After watching Julian Treasure’s “How to Speak so that People Want to Listen” TED talk, I feel proud and terrified at the same time.
I’m proud because I already have mastered some of these positive behaviors, and consider myself a pretty decent presenter. I know how to vary my timbre and prosody. I’ve held my own in front of audiences of a thousand or more on many occasions.
But, I’m terrified, because I realize that I’ve been missing out on making my best impact —- I need to better harness the power of silence…the magic of pitch…There is so much to learn!
After you watch this video, please tell me, what stands out for you?
“Have you ever felt like you’re talking, but nobody is listening? Here’s Julian Treasure to help. In this useful talk, the sound expert demonstrates the how-to’s of powerful speaking — from some handy vocal exercises to tips on how to speak with empathy. A talk that might help the world sound more beautiful.”
Storytelling has long been a vehicle for creating a journey of the imagination, a journey in which a transformation happens. In his March 2012 Fast Company article, “Using Great Storytelling To Grow Your Business,” Kaihan Krippendorff writes about how to use effective storytelling to drive change and growth in an organization. He references a tool called a Story Spine, which is a simple bunch of sentence stems that provide the skeleton for building a story. The Story Spine is a tool developed by Kenn Adams as a way for improvisers (actors who work without a script) to build a classic story.
The basic Story Spine structure
Once there was… And every day… Until one day… And because of that… And because of that… And because of that… Until finally… And so…
Optional ending line: The moral of the story is…
Sound familiar?
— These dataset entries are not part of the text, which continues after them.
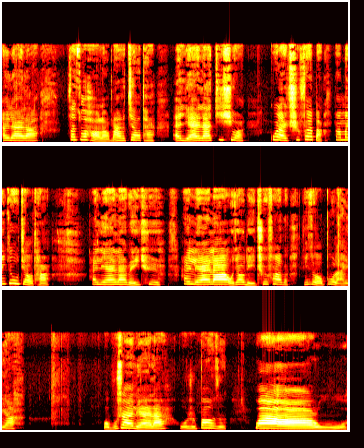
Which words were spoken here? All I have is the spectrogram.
艾丽艾拉，饭做好了，妈妈叫他。艾里艾拉继续玩，过来吃饭吧。妈妈又叫他。艾里艾拉没去。艾里艾拉，我叫你吃饭呢，你怎么不来呀？我不是艾丽艾拉，我是豹子。哇呜！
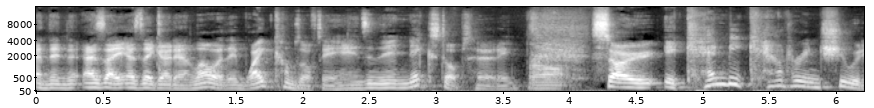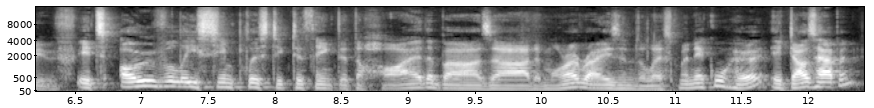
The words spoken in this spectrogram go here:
And then as they as they go down lower, their weight comes off their hands, and their neck stops hurting. Right. So it can be counterintuitive. It's overly simplistic to think that the higher the bars are, the more I raise them, the less my neck will hurt. It does happen,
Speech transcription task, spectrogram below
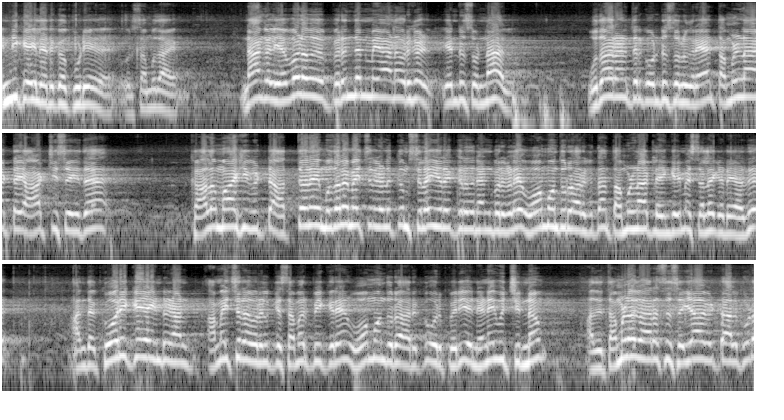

Many fairy tales and children’s stories, as well as novels and movies, fit in this story structure. Elegant & easy! So, what if we could use story spines to map out a vision for changing ourselves? Simple genius! Here’s a great Harvard Business Review article that guides us on using Story Spines to craft a vision for changing our own circumstances: http://blogs.hbr.org/cs/2012/07/a_simple_exercise_to_help_you.html.
There are hundreds of possible Story Spine variations, and here’s one:
[The balance]: Once upon a time … and every day …
[The un-balance]: But then one day …
[The quest for a resolution]: … and because of that … and so … until finally ….
[The new balance]: … and ever since that day ….
Now, how will you use a Story Spine to create change in your own life? Share your thoughts in a comment here!
In his article, “Mentoring and On-Boarding: Two Peas in a Pod,” Talent Management’s Frank Kalman makes a compelling case for mentorship as a game-changing onboarding tool. I’m going to take a leap by extending Kalman’s theory, and say that I believe that you (yes, you, dear reader) are an expert in onboarding mentorship. Curious? Read on…
You Are an Onboarding Expert
Since you’re reading this post, I’m guessing you’re interested in the topics of mentoring and onboarding (either that, or you’re my mom, who reads all my posts – because that’s what mentors do – invest in their peeps). No doubt you’ve been “onboarded” in an organization before – be it your workplace, your place of worship, or your neighborhood association. And I’m betting that somebody helped you with the ropes when you joined that organization. That mentee experience in itself gives you a certain amount of mentoring mavenship. You know what good (or not good) mentorship feels like.
Let’s now transform this expertise of yours into a reward. It’s time to get you published in the blogosphere!
Take five minutes to participate in this Mini-Mentoring Contest and you could win a featured “Guest Author” spot on the Leadership and Learning Innovation site. Here’s how:
Compelling mini-stories, theories of mentorship, or even 3-word mantras on the secrets of onboarding mentorship will be considered for publication in the next Leadership & Learning Innovation article in this series, “There’s No Ship Like Mentorship.”
A freeware program called KeepVid lets you save YouTube videos and other movie files to your computer.
Three easy steps to downloading videos:
1. Copy the URL of the video you want to download, then head to www.KeepVid.com, and paste it in the bar at the top.
2. Click “Download” to the right of that bar. Do notclick the large green “Download” button.
3. It will load for a few seconds, then you’ll have the option to download the video in FLV (Flash), MP4, or WebM format. If you don’t know which one to pick, go with MP4, as it has the greatest compatibility.